Revitalization of the city’s historic downtown has renovated seven blocks and brought new beauty and energy to the oldest part of Killeen. The first phase of the revitalization effort replaced sidewalks and roadways and added new decorative crosswalks, lighting and landscaping. New event plazas have brought first-time events into downtown and made annual events feel new again. Façade improvement grants, sign grants, tax abatement opportunities and more are available to new and existing businesses to promote further development. Downtown is bustling and ready for visitors!


Even with continued growth and a booming economy, Killeen continues to be one of most affordable places to live in the country. The cost of living in Killeen is almost 17% lower than the national average, meaning home buyers get more house for their money here. At $105,000, Killeen’s median home price is about 52% lower than the state average of $218,900, offering our residents plenty of options for quality, affordable housing.

If upscale living is what you are looking for, then Killeen has beautiful homes with plenty of space to stretch out. Some of the more luxurious homes in Killeen range from the low $300,000’s to the low $500,000’s. Most of these beauties feature acreage and an abundance of luxurious upgrades, pools and even guest houses all within minutes to the center of town. Buyers may need to add a few more zeros to the prices to get these amenities in a larger city! The area also continues to develop more quality apartment living communities with full feature amenities like workout rooms, pools and saunas, entertainment areas and private parking areas. Meet some of your neighbors or just relax after a hard day’s work without worrying about lawn care. The average rental prices are from about $600 to $1,500 a month, depending on the number of bedrooms.

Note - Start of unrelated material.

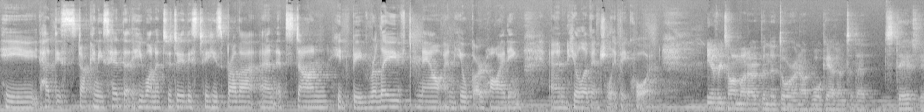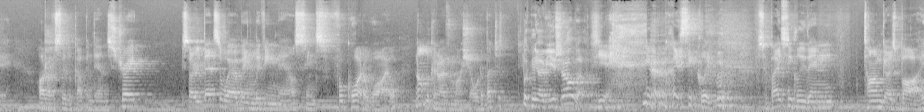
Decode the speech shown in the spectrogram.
he had this stuck in his head that he wanted to do this to his brother and it's done. He'd be relieved now and he'll go hiding and he'll eventually be caught. Every time I'd open the door and I'd walk out onto that stairs there, I'd obviously look up and down the street. So that's the way I've been living now since for quite a while. Not looking over my shoulder, but just looking over your shoulder. Yeah, basically. So basically, then time goes by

Texas A&M University-Central Texas has attracted a host of developments in the south part of the city, not only in new homes but in new dining, retail and entertainment. Residents and visitors will also find highway expansion projects that easily connect to other parts of the city, the Killeen airport and neighboring cities, including Georgetown and Austin.
For more information about residential living in the Killeen area, visit for a list of real estate companies.